Promoting a sound banking system and financial development. To this end, many countries will need to reinforce the prudential regulation and supervision of banks; recapitalize and restructure weak but financially viable institutions; improve loan recovery; promote international best practices and standards in bank management; and limit short-term foreign borrowing as well as modernize payments systems. Furthermore, it will be important to encourage the establishment of well-structured microfinance institutions that could offer needed savings and credit facilities, particularly for poor people in rural areas.

Encouraging private investment, including foreign direct investment that can bring added benefits through transfers of technology and know-how as well as increased access to international markets. The above-mentioned policies and reforms, together with the privatization of loss-making public enterprises, will greatly facilitate private investment, both domestic and foreign. But, above all, an enabling environment for private investment will require a credible regulatory framework and an evenhanded and efficient legal system that safeguards property rights, adequately enforces contracts, and protects healthy competition.

Promoting good governance in all its aspects. This is probably the most critical area of reform, as it would underpin and sustain the implementation of the entire country strategy for faster and more equitable growth. Good governance should start from the top, with the political leadership setting the best example by clearly demonstrating a firm commitment to responsible policies and practices. At the same time, this example should permeate all branches of the administration, the judiciary, and society at large to ensure that public sector and corporate operations are conducted in an irreproachable manner and all forms of corruption are shunned.

Need for international support

In sum, in the period ahead, sub-Saharan African countries will have to make much greater efforts to achieve sustainable economic and social progress. Although priorities will necessarily differ, there is no doubt that stronger macroeconomic policies and structural reforms, coupled with good governance in all its aspects, will be critically important. The region will also need peace and security to realize its development goals. Thus, urgent steps must be taken to prevent conflicts and resolve disputes promptly.

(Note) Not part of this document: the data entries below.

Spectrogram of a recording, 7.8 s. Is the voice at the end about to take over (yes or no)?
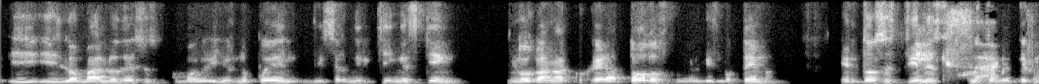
no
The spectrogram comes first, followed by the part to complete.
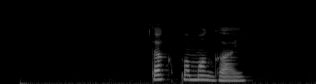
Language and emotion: Russian, sad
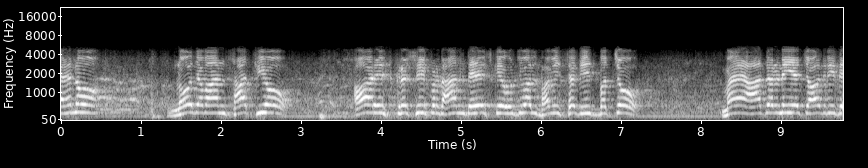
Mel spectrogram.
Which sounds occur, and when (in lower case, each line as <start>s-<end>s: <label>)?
0.0s-0.8s: man speaking
0.5s-1.5s: crowd
1.3s-2.9s: man speaking
3.5s-7.2s: man speaking
8.3s-9.7s: man speaking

But, to have maximum impact and the best prospects for success, the reform programs of sub-Saharan African countries should be supported decisively by the international community in the context of a new partnership for development. Although several important initiatives have already been taken by industrial countries and multilateral institutions, including the IMF and the World Bank, these need to be broadened and deepened to ensure that all countries share the opportunities and benefits of globalization. The international community can make a vital contribution to Africa's progress by promoting steady, noninflationary growth in the world economy and strengthening the international financial architecture, thereby reducing the risks of major crises and destabilizing capital flows; actively supporting efforts to restore peace and security to war-torn countries; giving poor countries free access to industrial country markets, especially for agricultural products, textiles, and clothing, while starting a new, development-oriented trade round under the aegis of the World Trade Organization; providing deeper and faster debt relief to all eligible countries under the enhanced Heavily Indebted Poor Countries Initiative; and increasing substantially official development assistance in support of sound programs for reducing poverty and combating HIV/AIDS and other infectious diseases.

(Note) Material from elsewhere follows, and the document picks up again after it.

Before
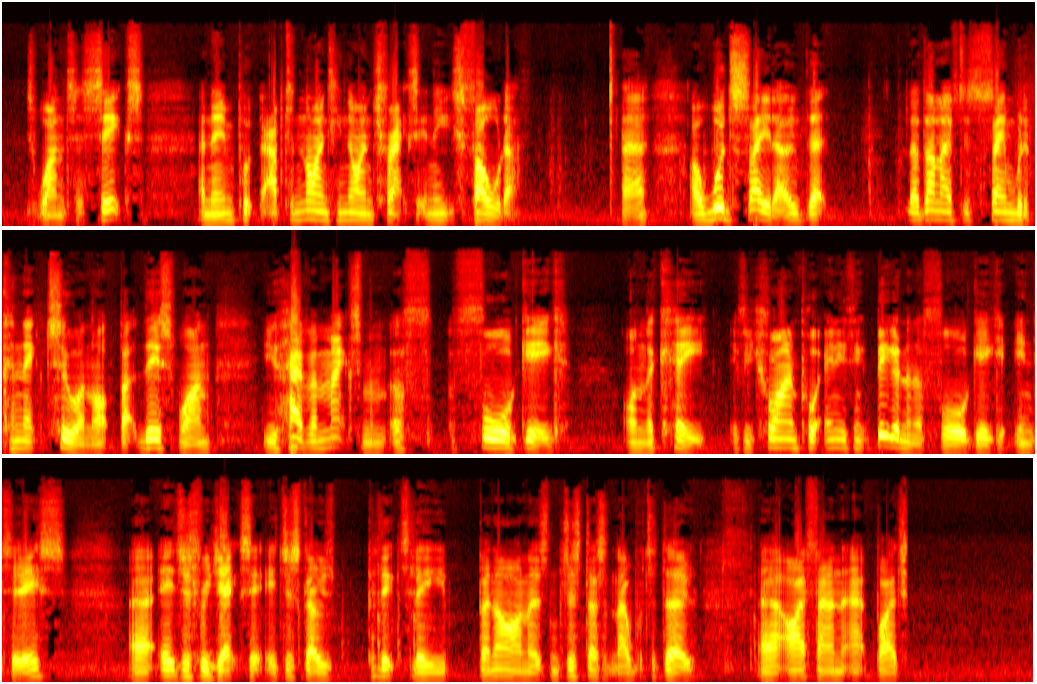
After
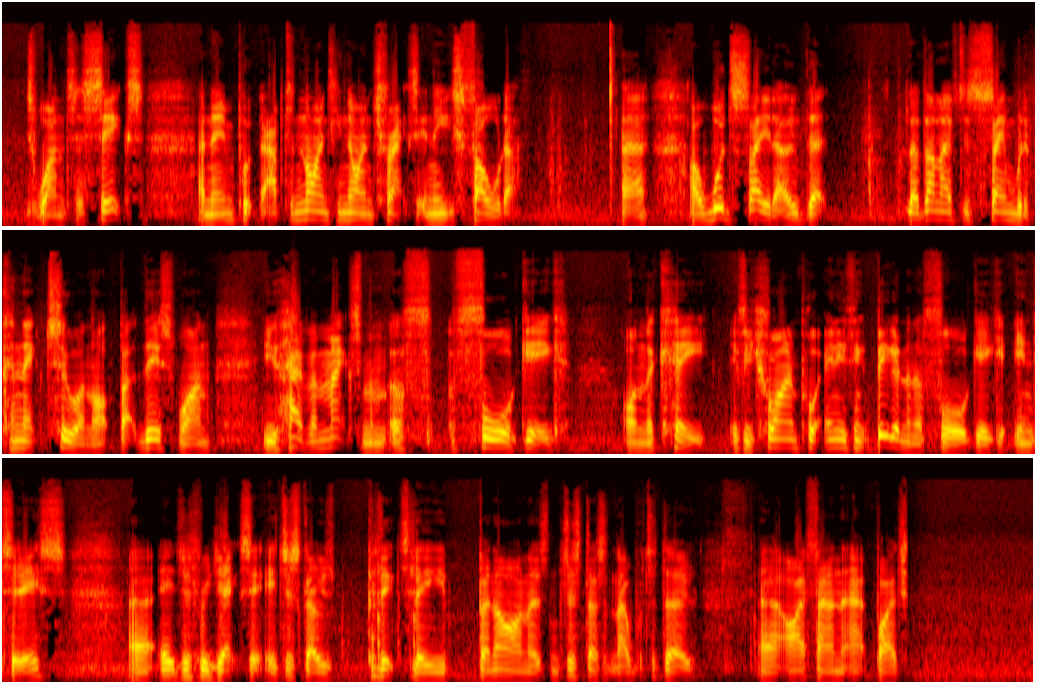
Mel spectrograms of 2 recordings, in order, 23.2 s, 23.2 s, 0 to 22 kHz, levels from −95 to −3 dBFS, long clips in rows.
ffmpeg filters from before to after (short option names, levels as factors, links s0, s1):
-filter_complex "[0:a]asettb=1/sr,asplit=3[s0][s1][s2];[s0]atrim=end=16.514[s3];[s1]atrim=start=16.51:end=17.17,asetpts=PTS-STARTPTS,afade=t=in:d=0.004:c=qsin,afade=t=out:st=0.656:d=0.004:c=qsin,tiltshelf=f=860:g=7[s4];[s2]atrim=start=17.166[s5];[s3][s4]acrossfade=d=0.004:c1=hsin:c2=qsin[s6];[s6][s5]acrossfade=d=0.004:c1=qsin:c2=hsin,asplit=3[s7][s8][s9];[s7]atrim=end=19.63,asetpts=PTS-STARTPTS,afade=t=out:st=19.38:d=0.25:silence=0.316228[s10];[s8]atrim=start=19.63:end=21.39,asetpts=PTS-STARTPTS,volume=0.316[s11];[s9]atrim=start=21.39,asetpts=PTS-STARTPTS,afade=t=in:d=0.25:silence=0.316228[s12];[s10][s11][s12]concat=n=3:v=0:a=1,lowshelf=f=160:g=-8.5,acompressor=threshold=0.0178:ratio=5,volume=1.5"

Evangelos A. Calamitsis is a former Director of the IMF's African Department.